- Dataset content -

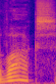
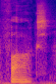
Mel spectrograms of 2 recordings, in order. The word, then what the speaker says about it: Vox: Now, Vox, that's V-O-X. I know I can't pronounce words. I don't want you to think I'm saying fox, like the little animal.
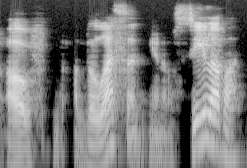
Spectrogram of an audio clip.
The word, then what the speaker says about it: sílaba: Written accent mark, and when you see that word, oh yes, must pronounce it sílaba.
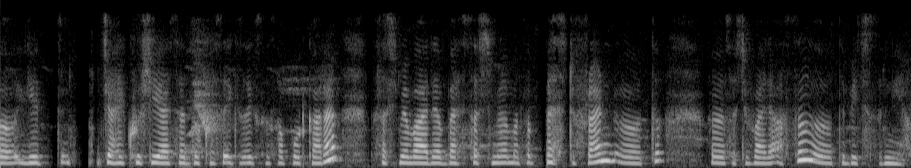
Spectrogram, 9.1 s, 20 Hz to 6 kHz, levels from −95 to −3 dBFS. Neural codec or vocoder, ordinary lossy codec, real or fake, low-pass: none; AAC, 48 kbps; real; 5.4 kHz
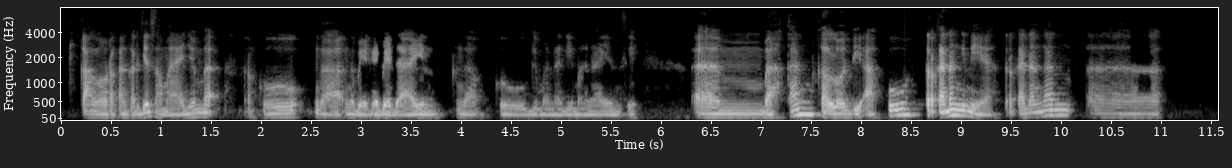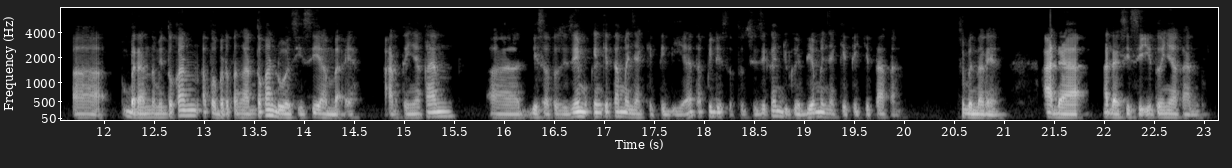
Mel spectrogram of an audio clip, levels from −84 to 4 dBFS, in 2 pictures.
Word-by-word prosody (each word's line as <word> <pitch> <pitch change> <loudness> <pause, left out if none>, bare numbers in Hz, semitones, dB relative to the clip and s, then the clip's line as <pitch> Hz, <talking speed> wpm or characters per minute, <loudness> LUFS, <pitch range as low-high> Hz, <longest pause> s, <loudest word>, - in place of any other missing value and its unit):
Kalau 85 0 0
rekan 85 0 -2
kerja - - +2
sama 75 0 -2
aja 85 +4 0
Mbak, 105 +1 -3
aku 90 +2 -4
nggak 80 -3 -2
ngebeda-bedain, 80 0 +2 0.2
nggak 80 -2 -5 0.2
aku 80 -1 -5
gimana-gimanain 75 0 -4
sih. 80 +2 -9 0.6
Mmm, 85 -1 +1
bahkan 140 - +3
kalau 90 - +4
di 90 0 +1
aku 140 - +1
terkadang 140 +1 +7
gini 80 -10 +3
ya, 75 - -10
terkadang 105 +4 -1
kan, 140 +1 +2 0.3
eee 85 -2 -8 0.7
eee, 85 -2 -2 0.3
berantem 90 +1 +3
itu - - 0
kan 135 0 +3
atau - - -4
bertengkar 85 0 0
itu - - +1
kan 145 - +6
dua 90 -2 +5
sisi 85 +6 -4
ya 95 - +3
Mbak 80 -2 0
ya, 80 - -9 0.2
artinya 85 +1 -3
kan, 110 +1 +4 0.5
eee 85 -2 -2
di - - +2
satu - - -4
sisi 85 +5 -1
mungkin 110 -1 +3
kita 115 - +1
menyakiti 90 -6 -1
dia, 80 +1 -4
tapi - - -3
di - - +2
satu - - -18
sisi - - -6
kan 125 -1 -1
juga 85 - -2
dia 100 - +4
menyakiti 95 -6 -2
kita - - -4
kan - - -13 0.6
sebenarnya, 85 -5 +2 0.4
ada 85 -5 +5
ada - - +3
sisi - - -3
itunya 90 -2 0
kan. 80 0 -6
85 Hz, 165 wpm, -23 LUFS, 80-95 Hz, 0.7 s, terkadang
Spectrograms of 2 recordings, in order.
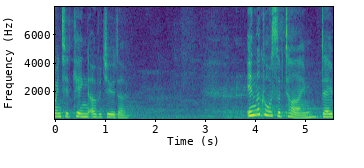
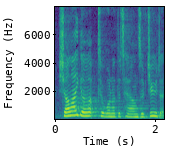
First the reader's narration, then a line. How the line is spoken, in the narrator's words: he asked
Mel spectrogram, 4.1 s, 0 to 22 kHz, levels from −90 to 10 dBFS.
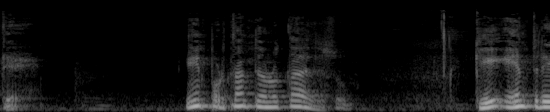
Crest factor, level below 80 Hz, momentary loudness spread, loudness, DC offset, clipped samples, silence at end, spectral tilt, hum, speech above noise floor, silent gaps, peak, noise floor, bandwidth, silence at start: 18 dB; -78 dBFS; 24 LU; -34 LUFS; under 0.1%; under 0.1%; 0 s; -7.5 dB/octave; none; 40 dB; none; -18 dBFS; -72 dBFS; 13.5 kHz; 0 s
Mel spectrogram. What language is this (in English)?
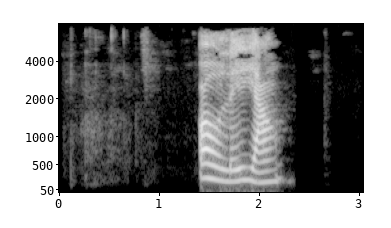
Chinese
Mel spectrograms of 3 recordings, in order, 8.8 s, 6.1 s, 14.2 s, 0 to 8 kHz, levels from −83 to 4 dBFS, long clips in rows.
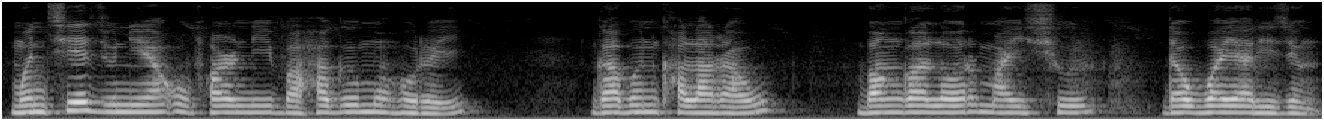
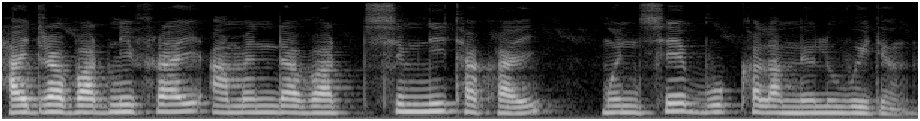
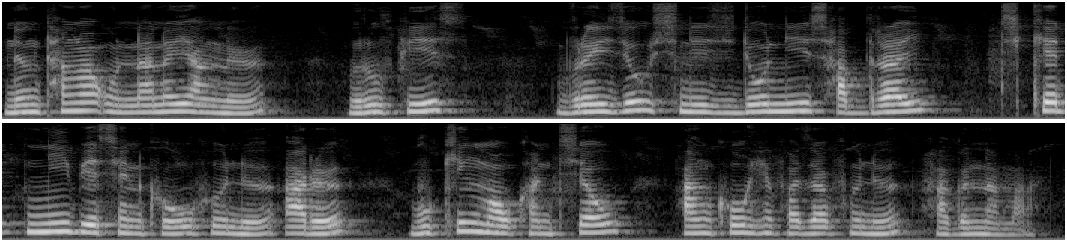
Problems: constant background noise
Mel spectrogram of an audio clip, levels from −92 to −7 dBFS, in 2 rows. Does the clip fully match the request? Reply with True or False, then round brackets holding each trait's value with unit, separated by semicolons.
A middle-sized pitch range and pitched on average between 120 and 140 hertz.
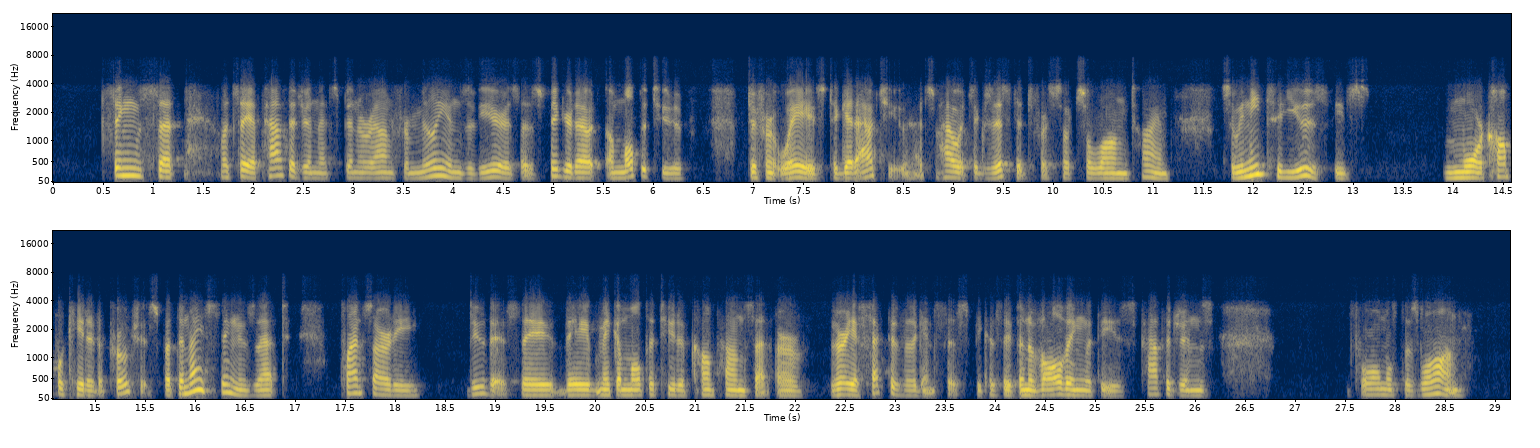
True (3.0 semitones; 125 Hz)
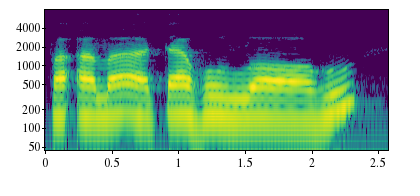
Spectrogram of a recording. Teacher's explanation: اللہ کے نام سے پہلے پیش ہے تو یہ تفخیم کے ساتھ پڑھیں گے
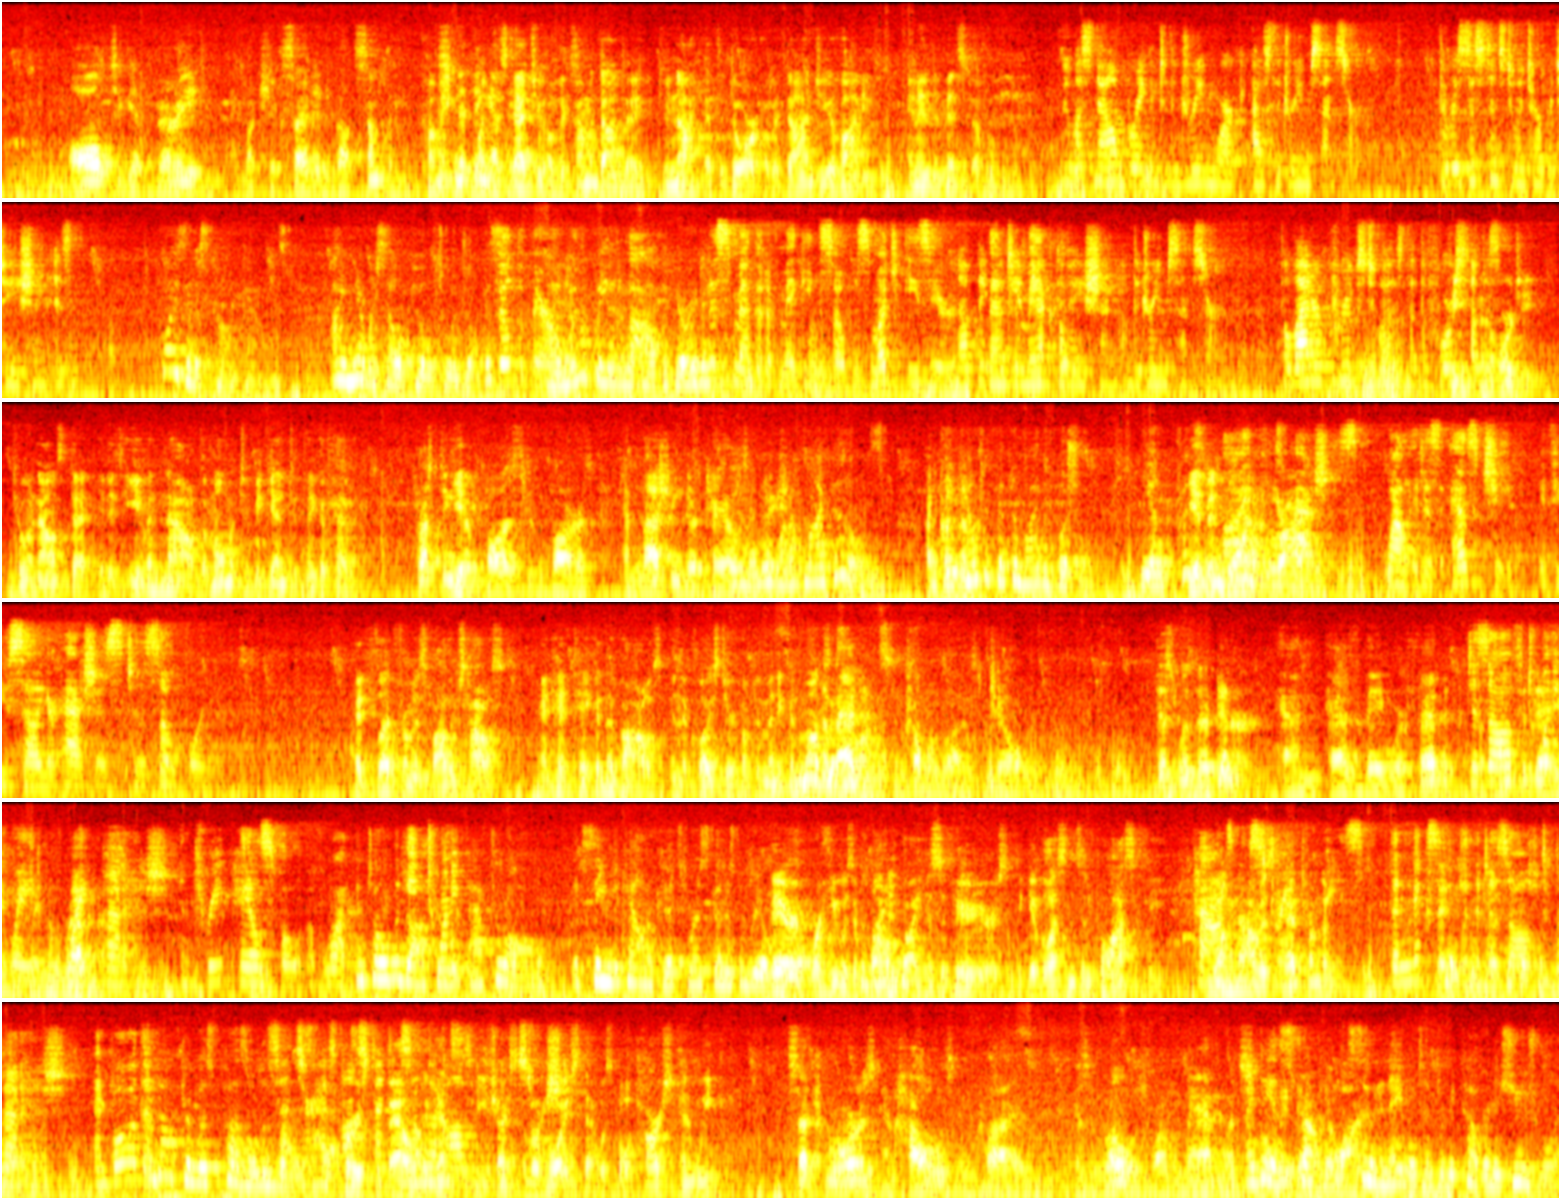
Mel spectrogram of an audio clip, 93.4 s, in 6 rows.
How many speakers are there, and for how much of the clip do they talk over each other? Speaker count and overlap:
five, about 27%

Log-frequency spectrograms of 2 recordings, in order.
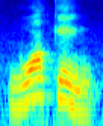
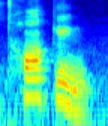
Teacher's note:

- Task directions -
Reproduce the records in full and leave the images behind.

- Result -
Mel spectrograms of 2 recordings, in order. The word, then what the speaker says about it: Vox: Now, Vox, that's V-O-X. I know I can't pronounce words. I don't want you to think I'm saying fox, like the little animal.
Spectrogram of an audio clip.
The word, then what the speaker says about it: sílaba: Written accent mark, and when you see that word, oh yes, must pronounce it sílaba.
Spectrogram, 9.1 s, 20 Hz to 6 kHz, levels from −95 to −3 dBFS. Neural codec or vocoder, ordinary lossy codec, real or fake, low-pass: none; AAC, 48 kbps; real; 5.4 kHz
Mel spectrogram of an audio clip, levels from −84 to 4 dBFS, in 2 pictures.
Word-by-word prosody (each word's line as <word> <pitch> <pitch change> <loudness> <pause, left out if none>, bare numbers in Hz, semitones, dB relative to the clip and s, then the clip's line as <pitch> Hz, <talking speed> wpm or characters per minute, <loudness> LUFS, <pitch range as low-high> Hz, <longest pause> s, <loudest word>, - in place of any other missing value and its unit):
Kalau 85 0 0
rekan 85 0 -2
kerja - - +2
sama 75 0 -2
aja 85 +4 0
Mbak, 105 +1 -3
aku 90 +2 -4
nggak 80 -3 -2
ngebeda-bedain, 80 0 +2 0.2
nggak 80 -2 -5 0.2
aku 80 -1 -5
gimana-gimanain 75 0 -4
sih. 80 +2 -9 0.6
Mmm, 85 -1 +1
bahkan 140 - +3
kalau 90 - +4
di 90 0 +1
aku 140 - +1
terkadang 140 +1 +7
gini 80 -10 +3
ya, 75 - -10
terkadang 105 +4 -1
kan, 140 +1 +2 0.3
eee 85 -2 -8 0.7
eee, 85 -2 -2 0.3
berantem 90 +1 +3
itu - - 0
kan 135 0 +3
atau - - -4
bertengkar 85 0 0
itu - - +1
kan 145 - +6
dua 90 -2 +5
sisi 85 +6 -4
ya 95 - +3
Mbak 80 -2 0
ya, 80 - -9 0.2
artinya 85 +1 -3
kan, 110 +1 +4 0.5
eee 85 -2 -2
di - - +2
satu - - -4
sisi 85 +5 -1
mungkin 110 -1 +3
kita 115 - +1
menyakiti 90 -6 -1
dia, 80 +1 -4
tapi - - -3
di - - +2
satu - - -18
sisi - - -6
kan 125 -1 -1
juga 85 - -2
dia 100 - +4
menyakiti 95 -6 -2
kita - - -4
kan - - -13 0.6
sebenarnya, 85 -5 +2 0.4
ada 85 -5 +5
ada - - +3
sisi - - -3
itunya 90 -2 0
kan. 80 0 -6
85 Hz, 165 wpm, -23 LUFS, 80-95 Hz, 0.7 s, terkadang
Spectrograms of 2 recordings, in order.
First the reader's narration, then a line. How the line is spoken, in the narrator's words: he asked
Mel spectrogram, 4.1 s, 0 to 22 kHz, levels from −90 to 10 dBFS.
Crest factor, level below 80 Hz, momentary loudness spread, loudness, DC offset, clipped samples, silence at end, spectral tilt, hum, speech above noise floor, silent gaps, peak, noise floor, bandwidth, silence at start: 18 dB; -78 dBFS; 24 LU; -34 LUFS; under 0.1%; under 0.1%; 0 s; -7.5 dB/octave; none; 40 dB; none; -18 dBFS; -72 dBFS; 13.5 kHz; 0 s
Mel spectrogram. What language is this (in English)?
Chinese
Mel spectrograms of 3 recordings, in order, 8.8 s, 6.1 s, 14.2 s, 0 to 8 kHz, levels from −83 to 4 dBFS, long clips in rows.
Problems: constant background noise
Mel spectrogram of an audio clip, levels from −92 to −7 dBFS, in 2 rows. Does the clip fully match the request? Reply with True or False, then round brackets holding each trait's value with unit, separated by semicolons.
A middle-sized pitch range and pitched on average between 120 and 140 hertz.
True (3.0 semitones; 125 Hz)
Spectrogram of a recording. Teacher's explanation: اللہ کے نام سے پہلے پیش ہے تو یہ تفخیم کے ساتھ پڑھیں گے
Mel spectrogram of an audio clip, 93.4 s, in 6 rows.
How many speakers are there, and for how much of the clip do they talk over each other? Speaker count and overlap:
five, about 27%

Log-frequency spectrograms of 2 recordings, in order.
Teacher's note:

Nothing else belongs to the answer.